    gpg --keyserver --send-keys <user-id>
    gpg --keyserver --send-keys <user-id>

Import GPG Keys

In order to encrypt messages to others, as well as to verivy their signatures, you need their public key.

Import from a File

  • Import a key:
    gpg --import public.key

Import from a Keyserver

  • To find out details of a key on the keyserver without importing it:
    gpg --search-keys <user-id>
  • To import a key from a key server:
    gpg --recv-keys <user-id>

Import from a Smart Card

  • Check card for keys:
    gpg --card-status
  • Export keys from card:
    gpg --card-edit
    # Then enter
    # Then quit

Trust GPG Keys

The ownertrust reflects the level of trust, which you put into how thoroughly you think, the key owner acts when signing other keys.

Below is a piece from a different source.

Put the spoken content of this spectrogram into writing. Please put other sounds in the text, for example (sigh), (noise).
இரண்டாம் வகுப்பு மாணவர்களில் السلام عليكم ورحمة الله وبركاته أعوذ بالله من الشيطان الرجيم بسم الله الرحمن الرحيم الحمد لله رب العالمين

Trust-levels are not set for keys but for the certain key owners.

Adjusting the ownertrust will not affect the validity of the key you are setting it for. It only concerns third party keys, which then may be signed by your friends. Depending on the ownertrust you have set for your friends keys, their signatures on keys you have in GPG Keychain, will have different implications.

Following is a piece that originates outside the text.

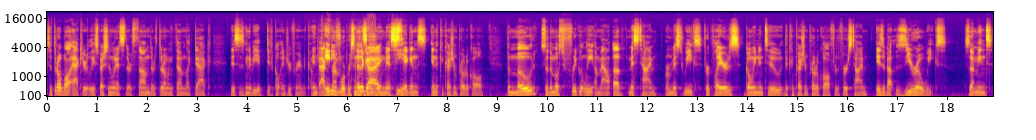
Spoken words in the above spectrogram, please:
to throw a ball accurately, especially when it's their thumb, their throwing thumb like Dak. This is going to be a difficult injury for him to come and back 84% from. Another guy, miss. Tee Higgins, in the concussion protocol. The mode, so the most frequently amount of missed time or missed weeks for players going into the concussion protocol for the first time is about zero weeks. So that means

  • Edit a key:
    gpg --edit-key [key-id]
  • Set trust level:
    gpg> trust
    Please decide how far you trust this user to correctly verify other users' keys
    (by looking at passports, checking fingerprints from different sources, etc.)
      1 = I don't know or won't say
      2 = I do NOT trust
      3 = I trust marginally
      4 = I trust fully
      5 = I trust ultimately
      m = back to the main menu
    Your decision? 

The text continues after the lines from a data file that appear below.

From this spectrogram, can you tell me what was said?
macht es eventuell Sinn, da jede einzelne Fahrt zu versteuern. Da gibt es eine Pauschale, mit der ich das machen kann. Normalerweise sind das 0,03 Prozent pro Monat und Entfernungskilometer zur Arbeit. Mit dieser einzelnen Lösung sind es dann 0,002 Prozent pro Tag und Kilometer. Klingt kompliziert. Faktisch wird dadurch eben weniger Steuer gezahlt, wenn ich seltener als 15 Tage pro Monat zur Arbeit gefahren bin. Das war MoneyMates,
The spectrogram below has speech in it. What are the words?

Unknown (1)

Nothing is known about the owner's judgement in key signing. Keys on your public keyring that you do not own initially have this trust level.

The default state. It means, no ownertrust has been set yet. The key is not trusted.

Never/None (2)

The owner is known to improperly sign other keys.

Trust-level is identical to 'Unknown / Undefined' i.e. the key is not trusted. But in this case, you actively state, to never trust the key in question. That means, you know that the key owner is not accurately verifying other keys before signing them.

Marginal (3)

The owner understands the implications of key signing and properly validates keys before signing them.

Will make a key show as valid, if it has been signed by at least three keys which you set to 'Marginal' trust-level. Example: If you set Alice's, Bob's and Peter's key to 'Marginal' and they all sign Ed's key, Ed's key will be valid. Due to the complexity of this status, we do not recommend using it.

Full (4)

The owner has an excellent understanding of key signing, and his signature on a key would be as good as your own.

Used for keys, which you trust to sign other keys. That means, if Alice's key is signed by your Buddy Bob, whose key you set the ownertrust to Full, Alice's key will be trusted. You should only be using Full ownertrust after verifying and signing Bob's key.

Ultimate (5)

Only used for your own keys. You trust this key 'per se'. Any message signed with that key, will be trusted. This is also the reason why any key from a friend, that is signed by you, will also show as valid (green), even though you did not change the ownertrust of the signed key. The signed key will be valid due to the ultimate ownertrust of your own key.

Renew GPG Keys

So, now after the year has passed, we need to renew the sub-keys so they will not expire.

  • Edit key:
    gpg2 --edit-key <user-id>
  • Expire:
    gpg> expire
  • Set expiration length of the primary key:
    Key is valid for? (0) 0
  • Select all sub keys:
    gpg> key 1
    gpg> key 2
    gpg> key 3
  • Expire the sub keys:
    gpg> expire
  • Set expiration length of sub keys:
    Key is valid for? (0) 1y
  • Save changes:
    gpg> save

Update the keys on keyserver

  • Update the keys on keyservers:
    gpg --keyserver --send-keys <user-id>
    gpg --keyserver --send-keys <user-id>
    gpg --keyserver --send-keys <user-id>
    gpg --keyserver --send-keys <user-id>

Delete GPG Keys

  • List keys:
    gpg2 --list-keys
  • Delete key:
    gpg2 --delete-key <keyID> [<keyID> <keyID>...]

When you generate keys then both public and private keys are generated.

  • Delete private key:
    gpg --delete-secret-key <keyID>
  • Then delete public key:
    gpg2 --delete-key <keyID>

encryption/gnupg/manage-gpg-keys.txt · Last modified: 2021/11/10 06:47 by chuck